### PROBLEM STATEMENT
Look below for the line containing "After viewing the", then write out that line and every line after it to the end, exactly, minus the pictures.

### DATA LISTING
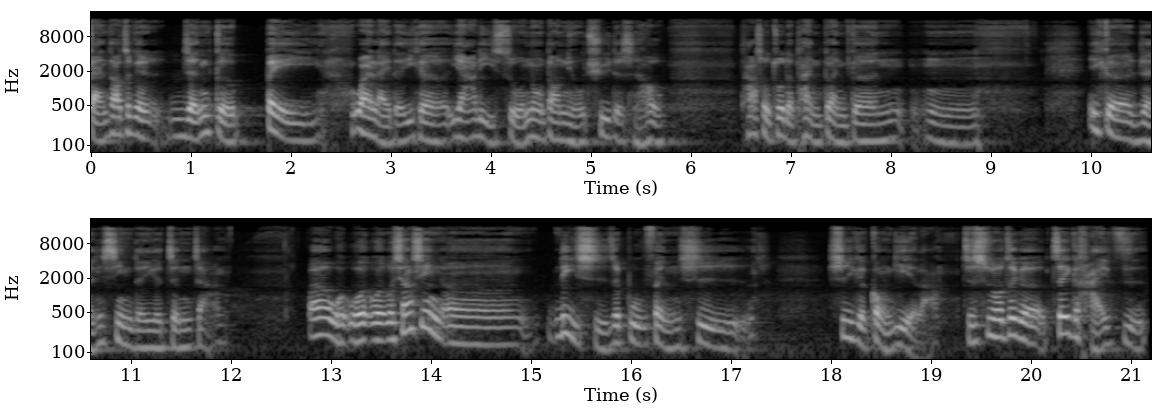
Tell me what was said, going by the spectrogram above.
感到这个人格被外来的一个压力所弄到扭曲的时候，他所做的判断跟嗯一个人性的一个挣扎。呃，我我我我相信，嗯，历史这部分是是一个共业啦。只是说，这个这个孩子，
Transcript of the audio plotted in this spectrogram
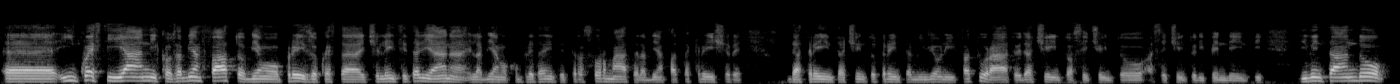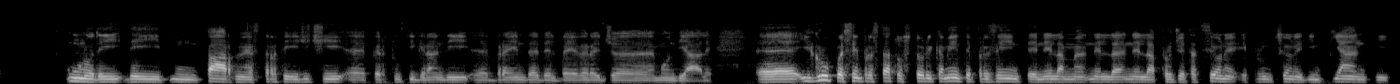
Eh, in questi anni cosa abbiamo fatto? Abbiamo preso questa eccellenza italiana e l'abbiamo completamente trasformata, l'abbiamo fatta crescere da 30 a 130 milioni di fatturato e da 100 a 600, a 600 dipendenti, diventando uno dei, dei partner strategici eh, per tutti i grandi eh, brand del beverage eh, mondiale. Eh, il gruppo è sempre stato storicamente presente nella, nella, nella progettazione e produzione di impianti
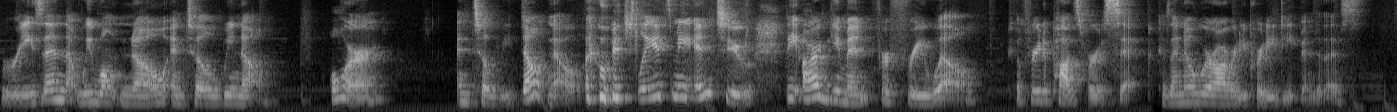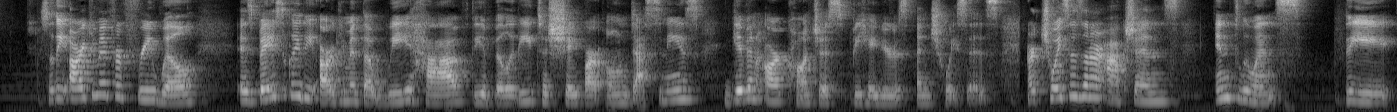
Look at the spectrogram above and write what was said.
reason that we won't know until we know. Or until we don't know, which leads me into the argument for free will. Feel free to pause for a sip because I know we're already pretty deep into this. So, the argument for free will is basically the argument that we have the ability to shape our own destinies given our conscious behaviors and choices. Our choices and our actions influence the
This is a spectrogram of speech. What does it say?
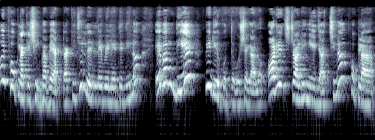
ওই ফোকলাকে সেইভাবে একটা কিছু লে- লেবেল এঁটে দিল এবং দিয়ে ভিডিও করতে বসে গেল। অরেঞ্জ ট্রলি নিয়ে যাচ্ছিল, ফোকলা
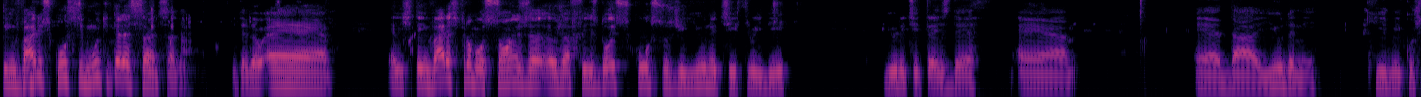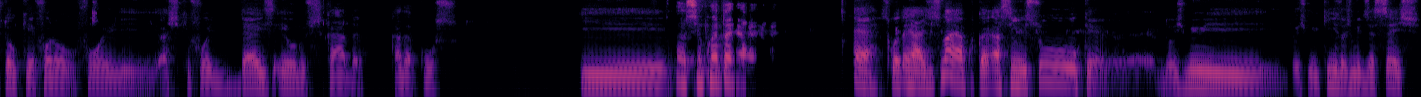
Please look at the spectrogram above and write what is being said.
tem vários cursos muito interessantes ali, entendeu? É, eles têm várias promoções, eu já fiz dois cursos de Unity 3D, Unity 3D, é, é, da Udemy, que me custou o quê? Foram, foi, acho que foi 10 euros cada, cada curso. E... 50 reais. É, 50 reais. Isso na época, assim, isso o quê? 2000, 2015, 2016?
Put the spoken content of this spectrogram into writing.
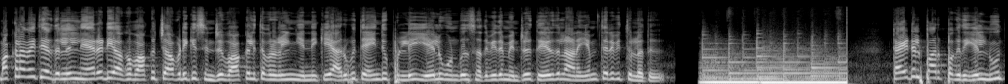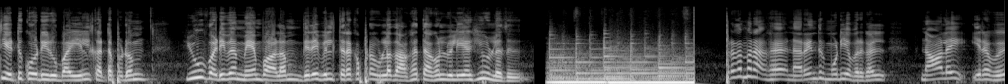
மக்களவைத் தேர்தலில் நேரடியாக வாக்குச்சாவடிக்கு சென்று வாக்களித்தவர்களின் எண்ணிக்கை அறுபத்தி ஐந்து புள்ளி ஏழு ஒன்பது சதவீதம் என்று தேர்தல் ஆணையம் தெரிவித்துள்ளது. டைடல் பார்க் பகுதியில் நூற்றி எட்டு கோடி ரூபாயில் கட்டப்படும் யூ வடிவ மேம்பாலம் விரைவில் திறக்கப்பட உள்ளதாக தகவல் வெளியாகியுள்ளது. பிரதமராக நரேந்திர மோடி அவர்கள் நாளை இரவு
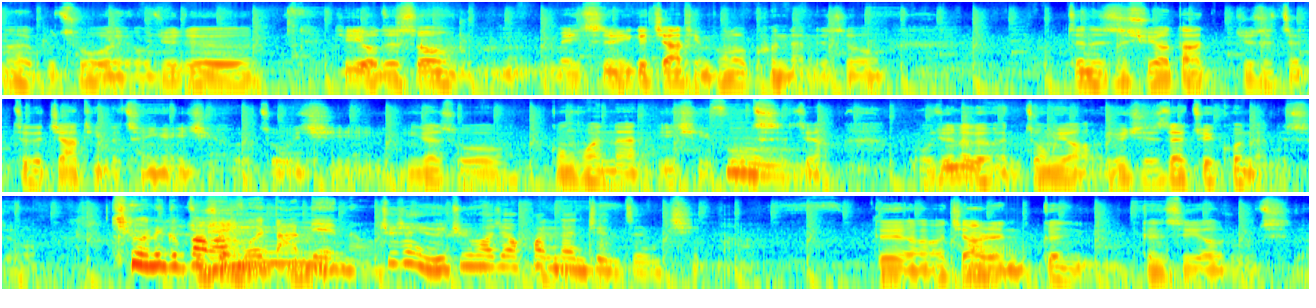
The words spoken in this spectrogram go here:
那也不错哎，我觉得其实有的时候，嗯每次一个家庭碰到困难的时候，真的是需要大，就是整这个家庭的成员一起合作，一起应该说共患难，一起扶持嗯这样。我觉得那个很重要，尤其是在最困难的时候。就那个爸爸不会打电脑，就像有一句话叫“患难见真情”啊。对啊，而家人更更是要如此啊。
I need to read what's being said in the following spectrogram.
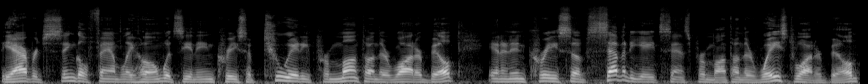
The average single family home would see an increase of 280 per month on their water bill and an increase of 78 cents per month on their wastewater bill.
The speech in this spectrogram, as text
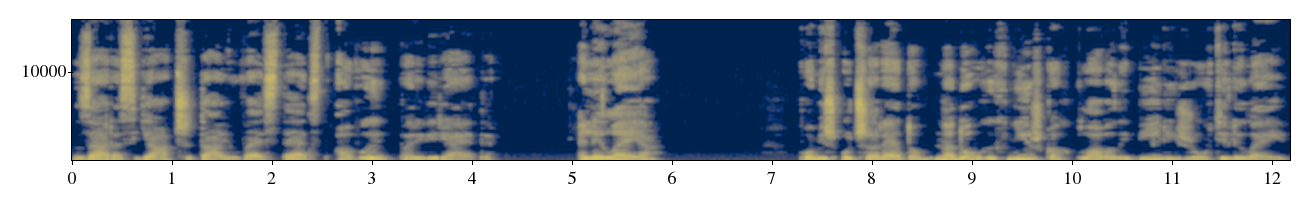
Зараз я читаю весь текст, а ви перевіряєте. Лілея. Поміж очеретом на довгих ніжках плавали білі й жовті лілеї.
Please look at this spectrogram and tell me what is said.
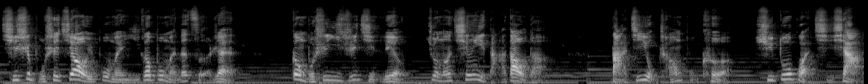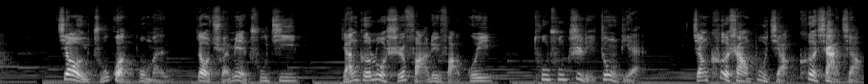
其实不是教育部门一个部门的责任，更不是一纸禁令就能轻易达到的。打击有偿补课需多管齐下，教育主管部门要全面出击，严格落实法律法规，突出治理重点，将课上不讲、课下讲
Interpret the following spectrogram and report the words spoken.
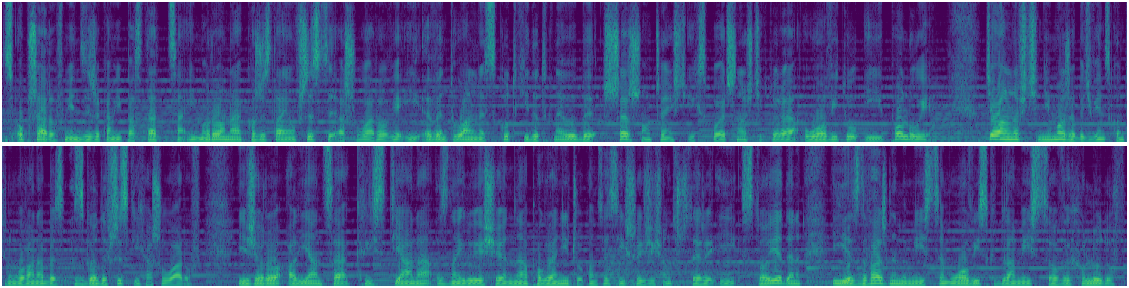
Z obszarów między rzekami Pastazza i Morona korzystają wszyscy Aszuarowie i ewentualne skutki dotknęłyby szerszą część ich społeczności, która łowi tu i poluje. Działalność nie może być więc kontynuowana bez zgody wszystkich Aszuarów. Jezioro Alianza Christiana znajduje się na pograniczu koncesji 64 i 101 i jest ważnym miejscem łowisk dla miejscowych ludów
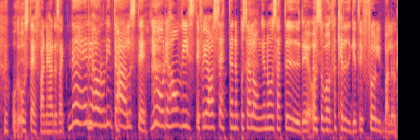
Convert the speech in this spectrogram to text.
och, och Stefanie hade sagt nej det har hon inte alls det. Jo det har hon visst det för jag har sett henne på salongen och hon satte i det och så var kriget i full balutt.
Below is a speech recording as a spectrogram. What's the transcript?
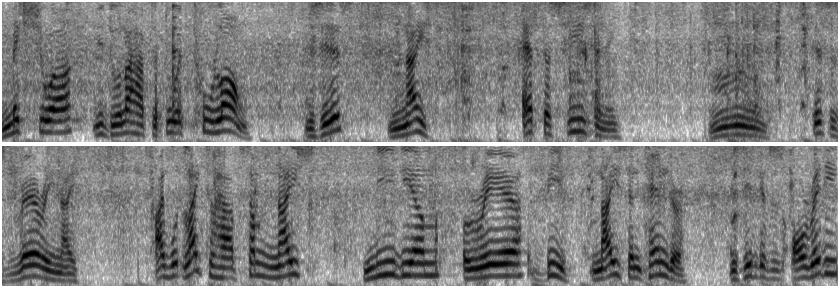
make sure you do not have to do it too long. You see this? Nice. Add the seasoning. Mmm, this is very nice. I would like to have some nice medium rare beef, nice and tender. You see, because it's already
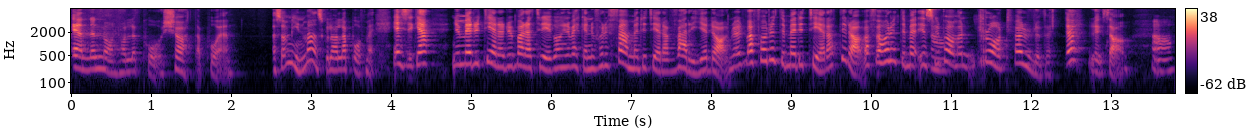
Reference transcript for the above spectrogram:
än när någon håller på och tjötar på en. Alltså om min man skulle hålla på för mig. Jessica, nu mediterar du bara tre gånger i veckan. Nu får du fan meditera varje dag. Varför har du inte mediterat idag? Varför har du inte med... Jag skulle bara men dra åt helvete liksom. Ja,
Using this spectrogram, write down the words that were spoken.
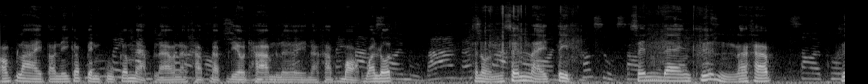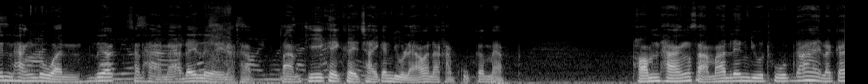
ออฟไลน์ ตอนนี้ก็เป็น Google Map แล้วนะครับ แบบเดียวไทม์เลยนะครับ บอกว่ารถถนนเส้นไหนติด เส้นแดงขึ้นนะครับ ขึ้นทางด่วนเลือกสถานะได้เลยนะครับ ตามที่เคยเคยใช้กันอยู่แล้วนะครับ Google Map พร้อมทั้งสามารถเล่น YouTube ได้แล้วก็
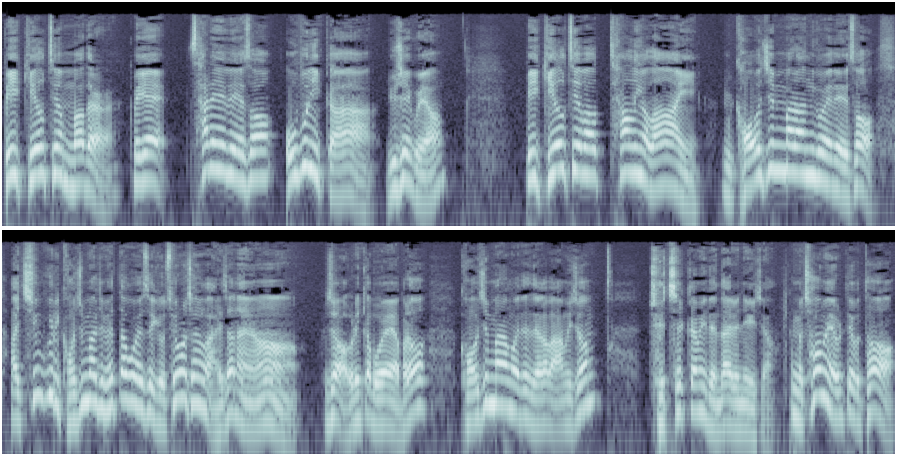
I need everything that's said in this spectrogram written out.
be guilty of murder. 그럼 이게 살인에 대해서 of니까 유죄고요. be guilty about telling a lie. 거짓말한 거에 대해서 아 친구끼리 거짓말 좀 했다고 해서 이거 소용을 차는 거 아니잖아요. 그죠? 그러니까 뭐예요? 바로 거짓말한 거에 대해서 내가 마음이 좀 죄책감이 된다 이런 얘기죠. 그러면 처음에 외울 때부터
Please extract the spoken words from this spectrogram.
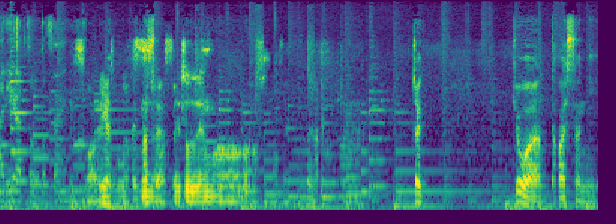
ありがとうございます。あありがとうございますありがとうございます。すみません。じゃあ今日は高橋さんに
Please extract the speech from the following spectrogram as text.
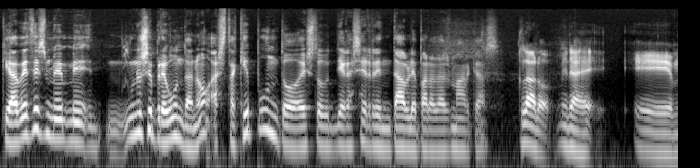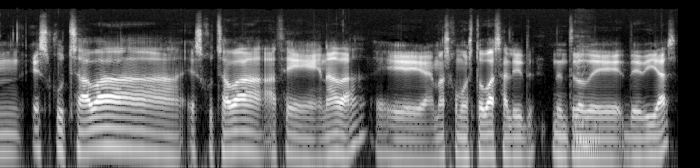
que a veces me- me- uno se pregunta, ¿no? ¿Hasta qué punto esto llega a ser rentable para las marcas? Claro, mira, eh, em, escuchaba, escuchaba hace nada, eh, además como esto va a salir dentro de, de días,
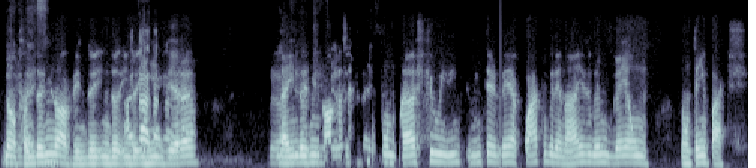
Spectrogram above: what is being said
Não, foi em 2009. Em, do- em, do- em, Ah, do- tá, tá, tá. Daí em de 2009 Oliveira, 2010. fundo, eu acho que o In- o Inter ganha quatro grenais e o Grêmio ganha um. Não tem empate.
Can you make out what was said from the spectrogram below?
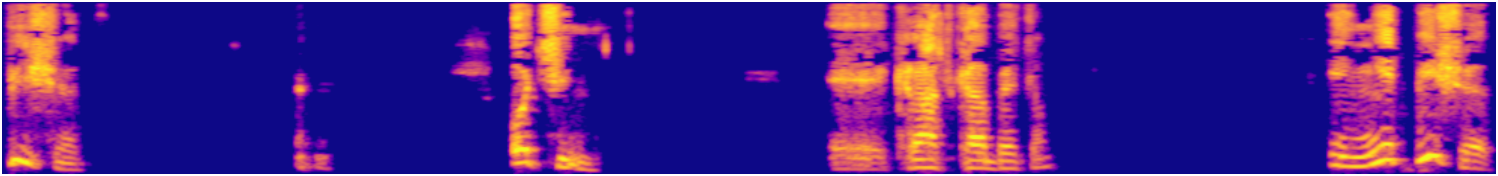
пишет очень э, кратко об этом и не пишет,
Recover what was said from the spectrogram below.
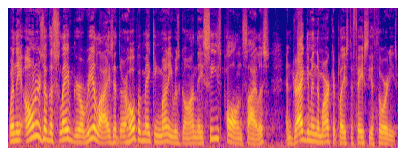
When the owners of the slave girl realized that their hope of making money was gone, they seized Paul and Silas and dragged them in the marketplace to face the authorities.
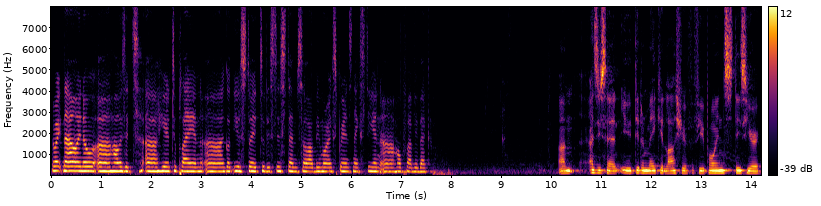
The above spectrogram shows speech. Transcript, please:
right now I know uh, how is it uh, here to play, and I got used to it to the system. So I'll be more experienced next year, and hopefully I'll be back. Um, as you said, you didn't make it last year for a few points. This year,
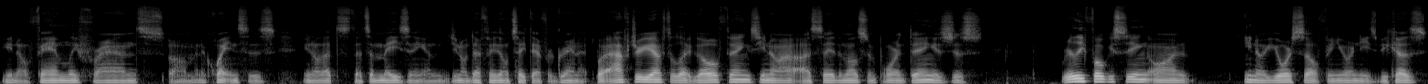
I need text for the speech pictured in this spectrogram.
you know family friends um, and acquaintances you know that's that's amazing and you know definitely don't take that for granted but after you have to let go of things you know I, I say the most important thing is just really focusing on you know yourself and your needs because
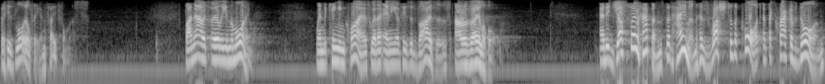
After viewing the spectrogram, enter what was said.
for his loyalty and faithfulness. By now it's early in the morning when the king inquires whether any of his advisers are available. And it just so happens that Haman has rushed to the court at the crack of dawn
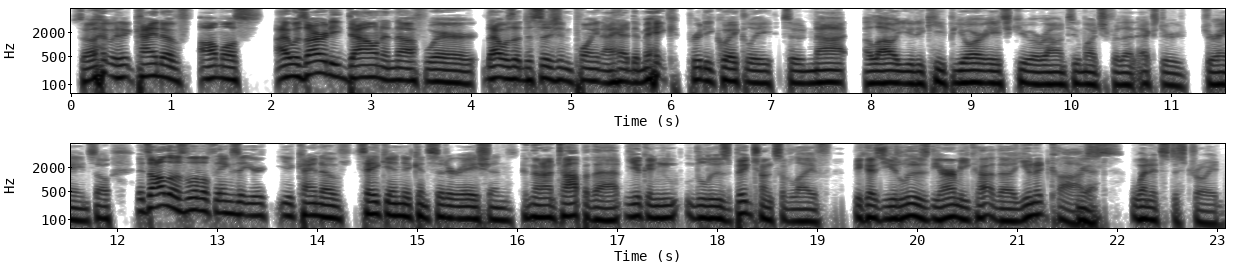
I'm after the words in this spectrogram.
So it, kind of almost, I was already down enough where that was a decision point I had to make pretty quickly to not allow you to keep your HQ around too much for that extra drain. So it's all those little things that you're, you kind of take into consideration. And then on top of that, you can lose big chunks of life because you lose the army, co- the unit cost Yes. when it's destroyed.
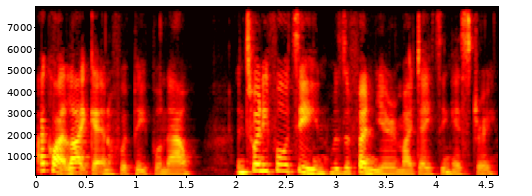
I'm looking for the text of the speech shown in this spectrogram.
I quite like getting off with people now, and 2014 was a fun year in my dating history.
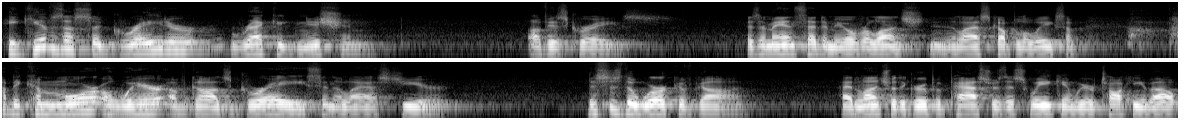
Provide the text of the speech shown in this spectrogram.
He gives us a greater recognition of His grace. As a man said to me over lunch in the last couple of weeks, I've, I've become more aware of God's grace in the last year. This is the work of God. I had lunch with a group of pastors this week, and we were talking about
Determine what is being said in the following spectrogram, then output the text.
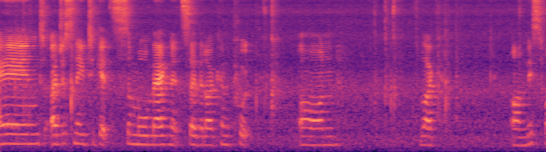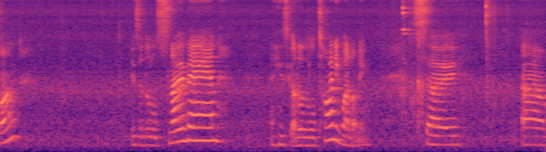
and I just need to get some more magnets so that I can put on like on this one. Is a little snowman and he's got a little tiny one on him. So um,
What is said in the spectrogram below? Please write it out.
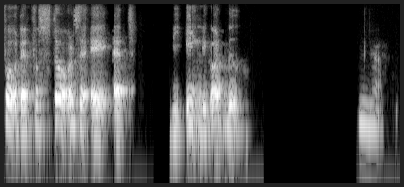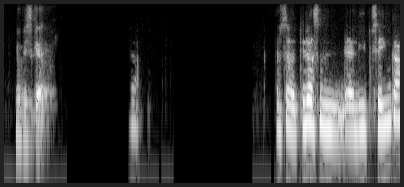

### EXPECTED ANSWER
After viewing the spectrogram, enter what was said.
for his loyalty and faithfulness. By now it's early in the morning when the king inquires whether any of his advisers are available. And it just so happens that Haman has rushed to the court at the crack of dawn
I'm after the words in this spectrogram.
So it, kind of almost, I was already down enough where that was a decision point I had to make pretty quickly to not allow you to keep your HQ around too much for that extra drain. So it's all those little things that you're, you kind of take into consideration. And then on top of that, you can lose big chunks of life because you lose the army, co- the unit cost Yes. when it's destroyed.
I'm looking for the text of the speech shown in this spectrogram.
I quite like getting off with people now, and 2014 was a fun year in my dating history.
Provide the text of the speech shown in this spectrogram.
He gives us a greater recognition of His grace. As a man said to me over lunch in the last couple of weeks, I've, I've become more aware of God's grace in the last year. This is the work of God. I had lunch with a group of pastors this week, and we were talking about
Determine what is being said in the following spectrogram, then output the text.
and I just need to get some more magnets so that I can put on like on this one. Is a little snowman and he's got a little tiny one on him. So um,
What is said in the spectrogram below? Please write it out.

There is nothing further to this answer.